Wednesday, July 24, 2013

Minds and Prejudice

TODAY it has been one month since I left Madrid and even typing that out it still doesn't seem like that should be correct.  Time stops here in Kendall, Wisconsin.  It's like the minute you cross the state border line you move into this twilight zone where nothing changes and the days blur together so much so that you can't remember if you've been here for a few hours or 30 years.

That being said, being back home has been pretty nice so far.  I spent my first week in California visiting Kelsey, and Erin came out too, so we had a nice little sister's vacation.  I definitely felt the pangs of culture shock jumping so quickly from Madrid to the hustle-bustle lifestyle of Los Angeles.  The tall buildings, the need to drive everywhere, and the overall immensity of the city itself had me feeling overwhelmed and suffocated.  I just wanted everything to be slower, easier, smaller.  We spent 2 days in San Francisco, which was beautiful, but I only wished that I wasn't suffering from USA shell shock so that I could have maybe enjoyed it a little bit more.  The highlight was definitely being in town the weekend after the Supreme Court repealed Prop 8 and said bye-bye to DOMA (Defense of Marriage Act) and we sat on the San Fran courthouse steps as couple after couple went inside to celebrate their love and get married.

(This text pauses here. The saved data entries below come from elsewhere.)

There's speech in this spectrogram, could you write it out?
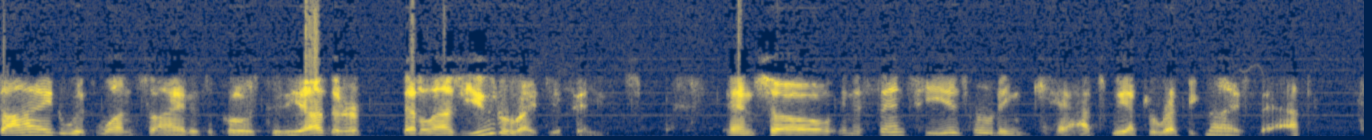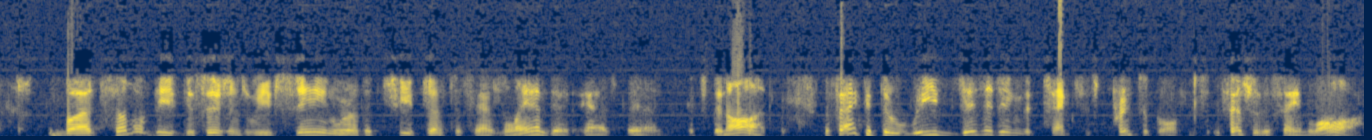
side with one side as opposed to the other, that allows you to write the opinions. And so, in a sense, he is hurting cats. We have to recognize that. But some of these decisions we've seen where the Chief Justice has landed has been, it's been odd. The fact that they're revisiting the Texas principle, essentially the same law,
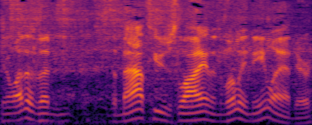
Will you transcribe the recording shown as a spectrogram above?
you know, other than the Matthews line and Willie Nylander,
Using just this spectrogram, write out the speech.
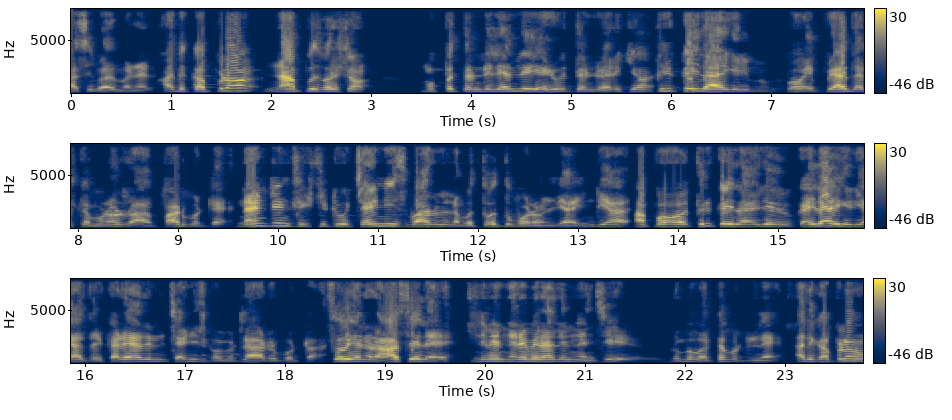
ஆசீர்வாதம் பண்ணார். அதுக்கப்புறம் நாற்பது வருஷம் முப்பத்தொண்டுலேருந்து எழுபத்தொண்டு வரைக்கும் திருக்கைலாயகிரி எப்படியாவது தரிசனம் பண்ணணும்னு பாடுபட்டேன். நைன்டீன் சிக்ஸ்டி டூ சைனீஸ் வாரில் நம்ம தோத்து போனோம் இல்லையா இந்தியா. அப்போ இது கைலாயகிரி யாத்திரை கிடையாதுன்னு சைனீஸ் கவர்மெண்ட்ல ஆர்டர் போட்டோம் ஸோ என்னோட ஆசையில இனிமேல் நிறைவேறாதுன்னு நினச்சி ரொம்ப வருத்தப்பட்டுருந்தேன். அதுக்கப்புறம்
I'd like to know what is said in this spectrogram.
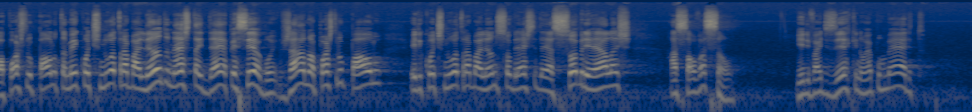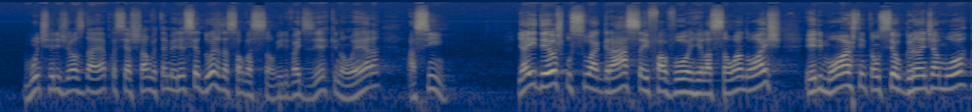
o apóstolo Paulo também continua trabalhando nesta ideia, percebam, já no apóstolo Paulo, ele continua trabalhando sobre esta ideia, sobre elas a salvação. E ele vai dizer que não é por mérito. Muitos religiosos da época se achavam até merecedores da salvação. E ele vai dizer que não era assim. E aí Deus, por sua graça e favor em relação a nós, ele mostra então o seu grande amor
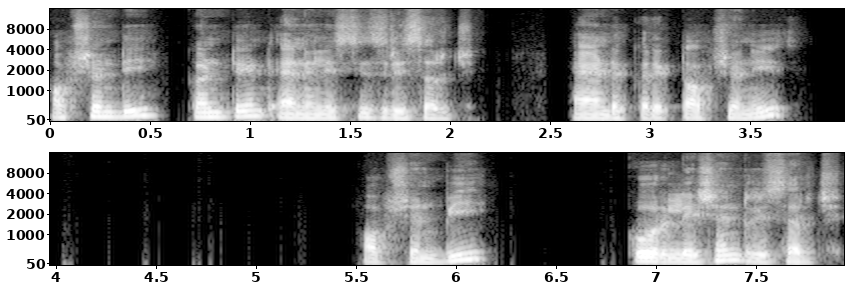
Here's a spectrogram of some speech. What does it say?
option d content analysis research. And correct option is option b correlation research.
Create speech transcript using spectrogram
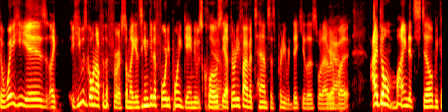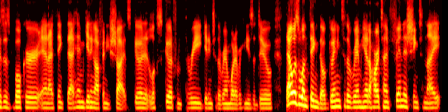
the way he is, like he was going off in the first. So I'm like, is he gonna get a 40 point game? He was close. Yeah, yeah 35 attempts. That's pretty ridiculous, whatever. Yeah. But I don't mind it still because it's Booker, and I think that him getting off any shot, it's good. It looks good from three, getting to the rim, whatever he needs to do. That was one thing though, getting to the rim. He had a hard time finishing tonight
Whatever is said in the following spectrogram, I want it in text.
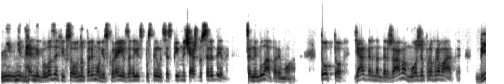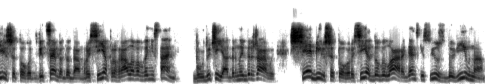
Ні, ніде не було зафіксовано перемоги. З Кореї взагалі спустилися з півночі аж до середини. Це не була перемога. Тобто ядерна держава може програвати. Більше того, від себе додам, Росія програла в Афганістані, будучи ядерною державою. Ще більше того, Росія довела Радянський Союз довів нам,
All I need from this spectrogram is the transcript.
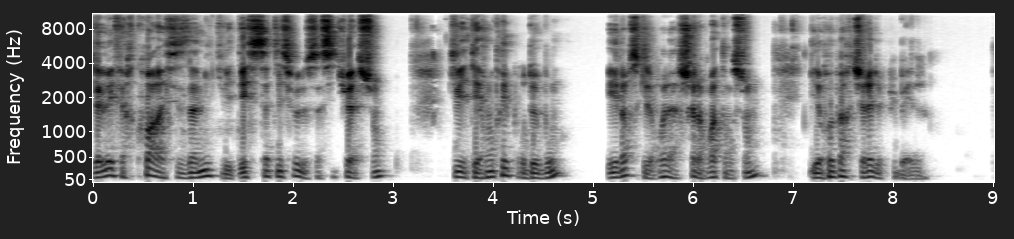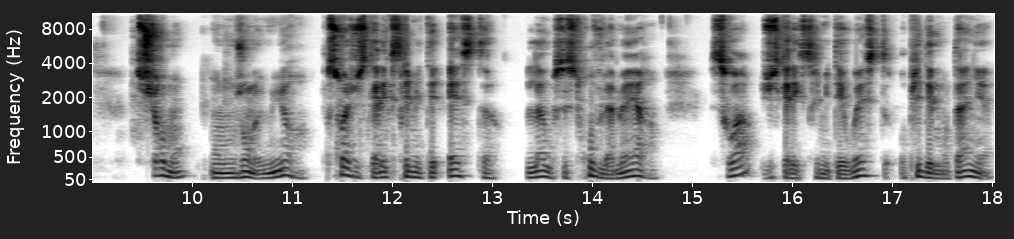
Il allait faire croire à ses amis qu'il était satisfait de sa situation, qu'il était rentré pour de bon, et lorsqu'il relâcherait leur attention, il repartirait de plus belle. Sûrement, en longeant le mur, soit jusqu'à l'extrémité est, là où se trouve la mer, soit jusqu'à l'extrémité ouest, au pied des montagnes,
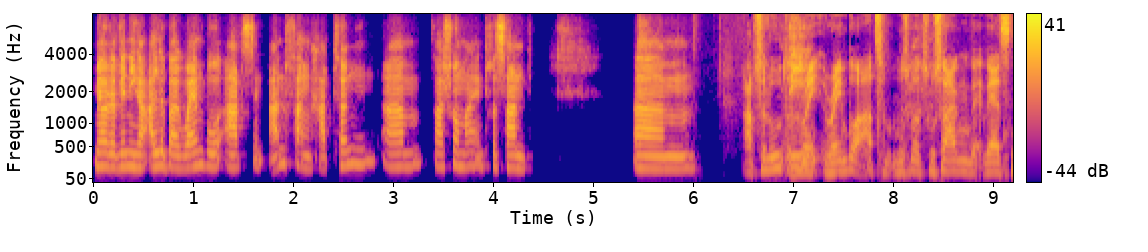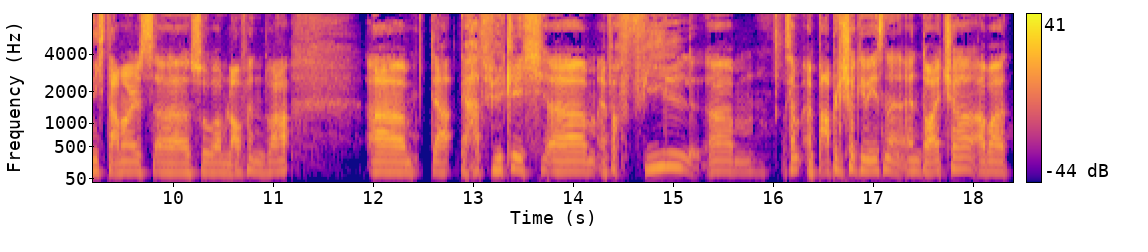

After getting back to Wisconsin, there was absolutely no need to wish for slower, easier, or smaller. I definitely knew I wasn't in L.A. or Madrid anymore while I was waiting for my baggage at the Madison airport and a group of people started to form around a girl about my age who had a cat on a leash.  There were 'Ohhhs' 'Aaahhs' 'How'd it get so small!?!' and one old man even dug out his digital camera so he could get a video.  Then of course they all started a conversation and became best friends after.  And that, folks, is how you know you've arrived to the Midwest.  You can also tell by the never-ending green rolling hills and corn fields and trees surrounding you on all sides.  And the humidity.

I've always loved the view out our kitchen window
Drake enjoying the tranquility of his country life

Being away from home always makes me feel more appreciative of the things I have taken for granted, like how absolutely beautiful it is here in the summertime, or how calm small town life is (and it's not so bad for a short period of time), or how happy and free I feel when I'm reunited with my best friends, or how much I enjoy hanging out with my parents and sister.

But I've also realized that small town mentalities are something that I have the hardest time readjusting to.  I have been so lucky in my short lifetime to have been exposed to lots of different kinds of people from many different places and to have seen all that I have.  I don't think this makes me better than anyone or smarter, but it's clear after just a few conversations I've been involved in with people now that I've been back home that my mind is much more open.  My biggest struggle is knowing when it's appropriate to just keep my thoughts to myself or when it's better to say "No, this is wrong, and here are some things I've experienced that can show you why.." For the most part I say nothing because I recognize when a conversation can be a discussion and when it turns into pounding your head against a brick wall.  In the end it just solidifies my desire to see even more and to live a life free of prejudice and judgment.